Alternatively, Dr. Seller might be very sensitive about the large tax bill coming when he sells his practice. “No problem,” says Dr. Buyer, “if you can come down in price a bit, I would be willing to increase the asset allocation of goodwill to allow you to have more of the sale taxed as long-term capital gains.”
I’ve seen this happen frequently. Everyone walks away feeling like their needs are addressed and ultimately more satisfied with the deal.
Other Things to Negotiate When Buying a Dental Practice
Purchase price, accounts receivable and asset allocation are not the only items you can negotiate when buying a dental practice. They’re the main items with real dollars behind them. But what if you need a little more ammunition as the buyer? What if you need a little extra push to get a seller on board with a plan that works well for you?
Other common areas of negotiation include:
- Start Date
- Letter to active patients
- How to handle current employees
- Right of first refusal on the purchase of the building
- Restrictive Covenant
If there’s one eternal truth I’ve seen when helping buyers purchase a dental practice, it’s this: The more knowledge and more options there are, the higher the chance of pulling together a deal.

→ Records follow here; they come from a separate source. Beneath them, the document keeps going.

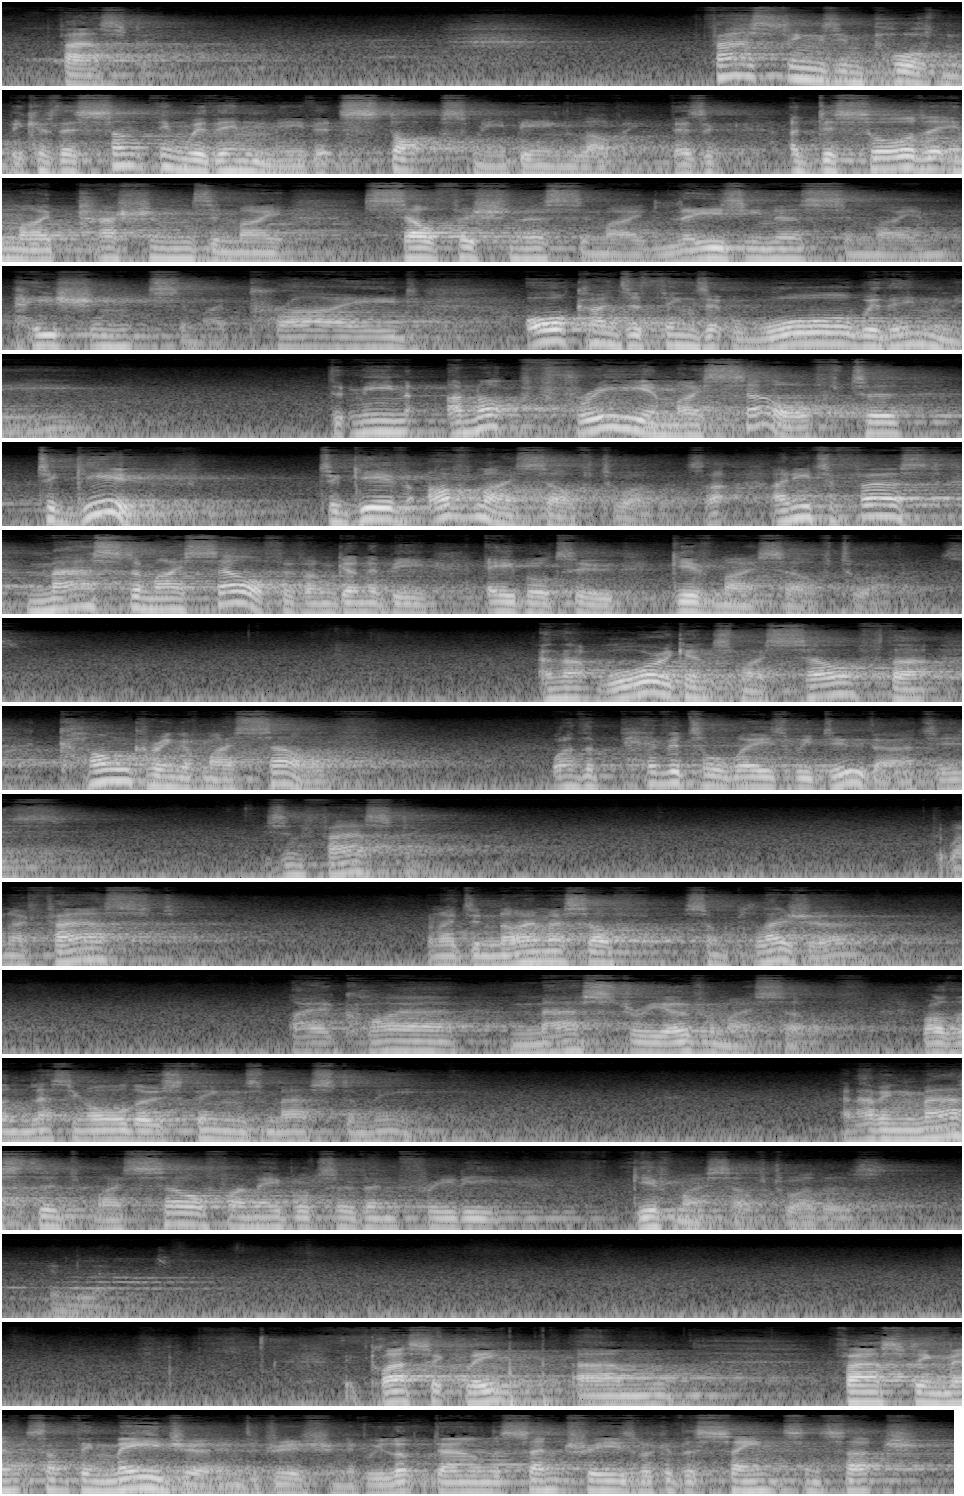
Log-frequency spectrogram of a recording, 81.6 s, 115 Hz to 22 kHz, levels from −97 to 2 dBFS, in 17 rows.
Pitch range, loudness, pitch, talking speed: 110-140 Hz, -21 LUFS, 125 Hz, 115 wpm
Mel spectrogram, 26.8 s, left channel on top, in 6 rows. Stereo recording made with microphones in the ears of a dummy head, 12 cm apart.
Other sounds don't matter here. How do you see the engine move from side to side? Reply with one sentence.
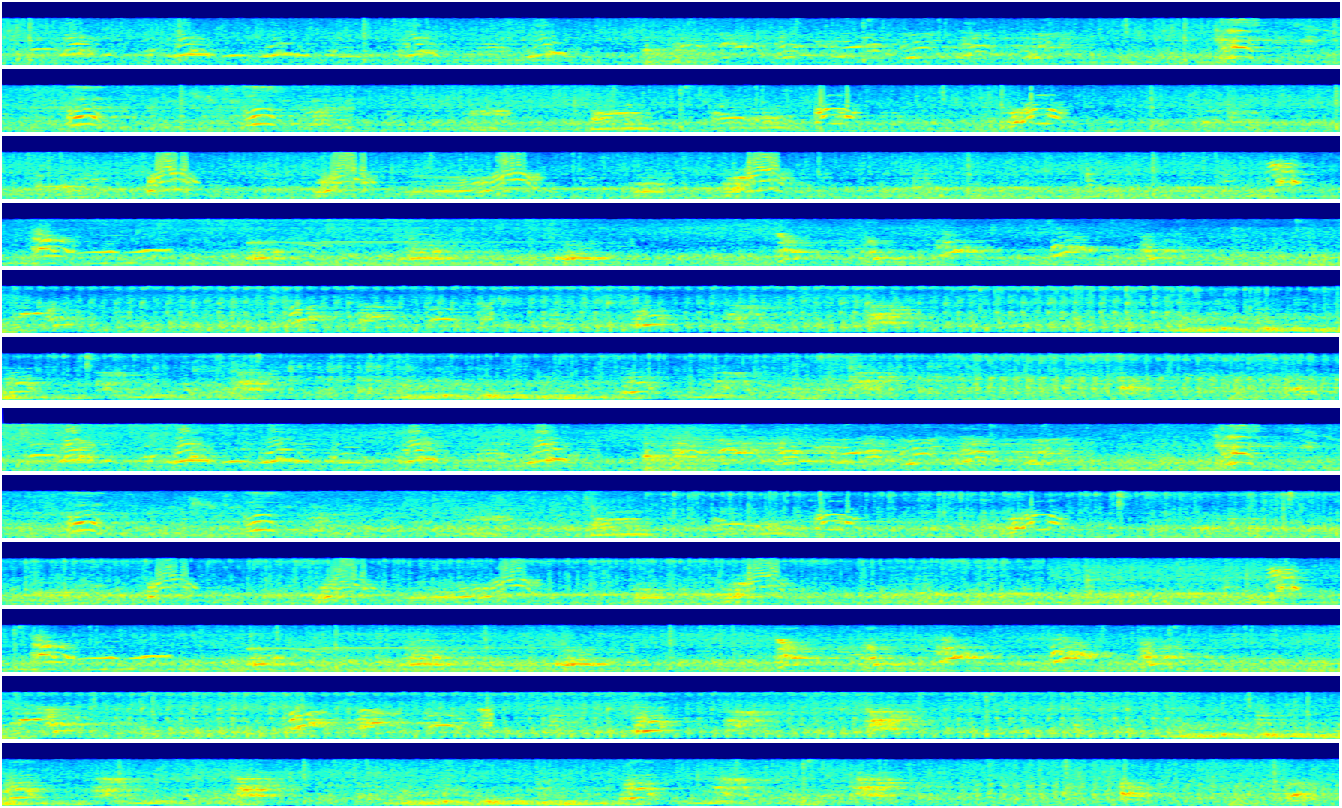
In this clip you hear the engine go from the right side to the left.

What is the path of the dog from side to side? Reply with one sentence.
In this clip you hear the dog move from right to left and back again.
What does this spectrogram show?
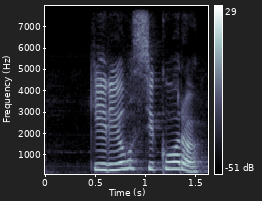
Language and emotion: Russian, positive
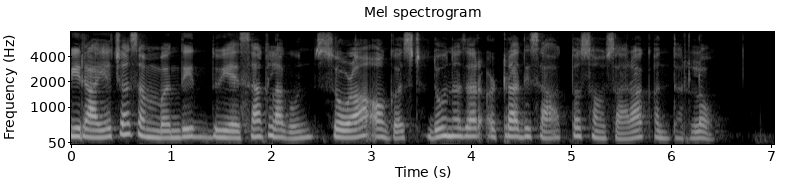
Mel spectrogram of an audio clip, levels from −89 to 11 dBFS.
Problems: none marked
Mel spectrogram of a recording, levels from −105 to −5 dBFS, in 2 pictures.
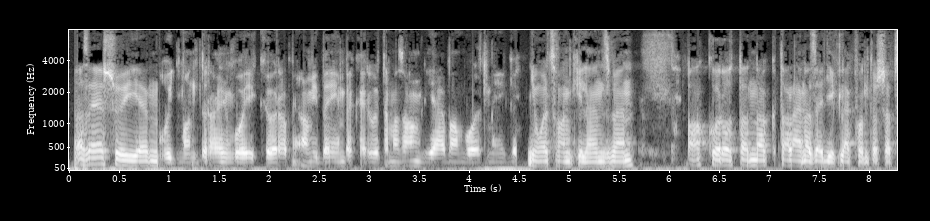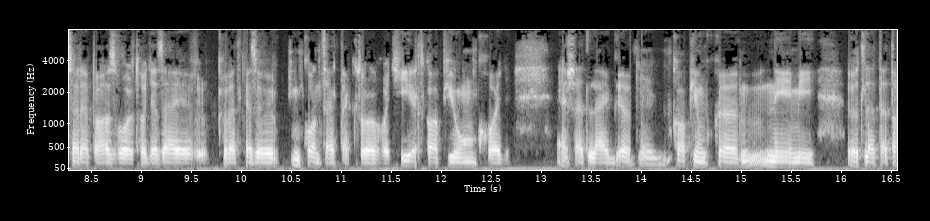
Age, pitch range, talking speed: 30-49, 90-100 Hz, 135 wpm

Ultimately, most buyers and sellers want the same thing. They want to successfully transition the business into new, responsible hands that will take great care of the staff and patients. They want to be rewarded for all the hard work they’ve done to that point – the seller with a gigantic check and the buyer with a steady income stream from a healthy business.
You’re more likely to get a win/win with a seller if you know what you can negotiate. Price is always negotiable. Purchasing the accounts receivable is a good negotiating point too. A great third option with real dollars behind it is the asset allocation. Know a few of the basics and work with your dental accounting firm to advise you on how you can profitably negotiate with the seller and create a situation where everyone wins.
Know someone about to buy a practice? Share this article with them! Or, have them reach out directly to me via email: firstname.lastname@example.org to help them through the process.
Read more below about dental transitions because you want to negotiate a great deal!
Four Things Your Attorney Should Do for You When Buying a Dental Practice
A Letter of Intent Should Include This When Buying a Dental Practice
Why You Should Buy a Dental Practice BEFORE Your Student Loans are Paid Off